As lawmakers in the Texas House are pushing a “silver bullet” property tax “relief” proposal to raise the state’s sales tax, a leading national taxpayer advocate has come out swinging against the idea.
Calling it a “misguided tax hike”, Grover Norquist—on behalf of his organization Americans for Tax Reform—wrote a letter to lawmakers in the Texas House urging them to oppose House Joint Resolution 3, legislation which seeks to raise the states sales tax to grow government and only offer partial property tax relief.
“Such a tax swap would result in a harmful net tax hike at a time when the state already has a budget surplus. At a time when states around the country are taking action to make their tax codes less burdensome and more conducive to growth, raising state taxes will hinder Texas’s ability to compete for jobs and investment.”
Norquist, a leading fiscal hawk and taxpayer advocate started and heads ATR, which he founded under the Reagan administration. ATR fights tax increases on the state and national level, and notably puts lawmakers and candidates for office on the record for voters with their Taxpayer Protection Pledge.
“We believe in a system in which taxes are simpler, flatter, more visible, and lower than they are today,” the organization says.
In the letter, Norquist also suggests Texas’ national reputation could be in jeopardy if tax burdens in the Lone Star State continue to rise.
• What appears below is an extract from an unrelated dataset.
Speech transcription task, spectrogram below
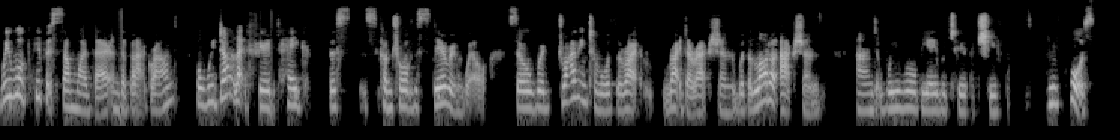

“…once business owners or investors make the decision to bring new capital or create jobs in the U.S., either by relocating or expanding operations stateside, they then have 50 choices before them when it comes to which state to choose. That’s why it is more important than ever for state legislators in Texas to do everything they can to make the Lone Star State a more attractive place to invest, do business, live, and raise a family. The proposed sales tax hike would take the state in the wrong and opposite direction by imposing an overall increase in the state tax burden.”
Texas’ skyrocketing property tax rates are no secret. A recent article by the Wall Street Journal’s real estate magazine placed Texas third in average property tax burden, behind only New Jersey and Illinois.
Lawmakers seeking to provide meaningful and lasting property tax relief would be better served dedicating the state’s surplus revenue to property tax relief and passing legislation to allow voters the opportunity to reign in increased taxes by cities, counties, school districts, and other local taxing entities.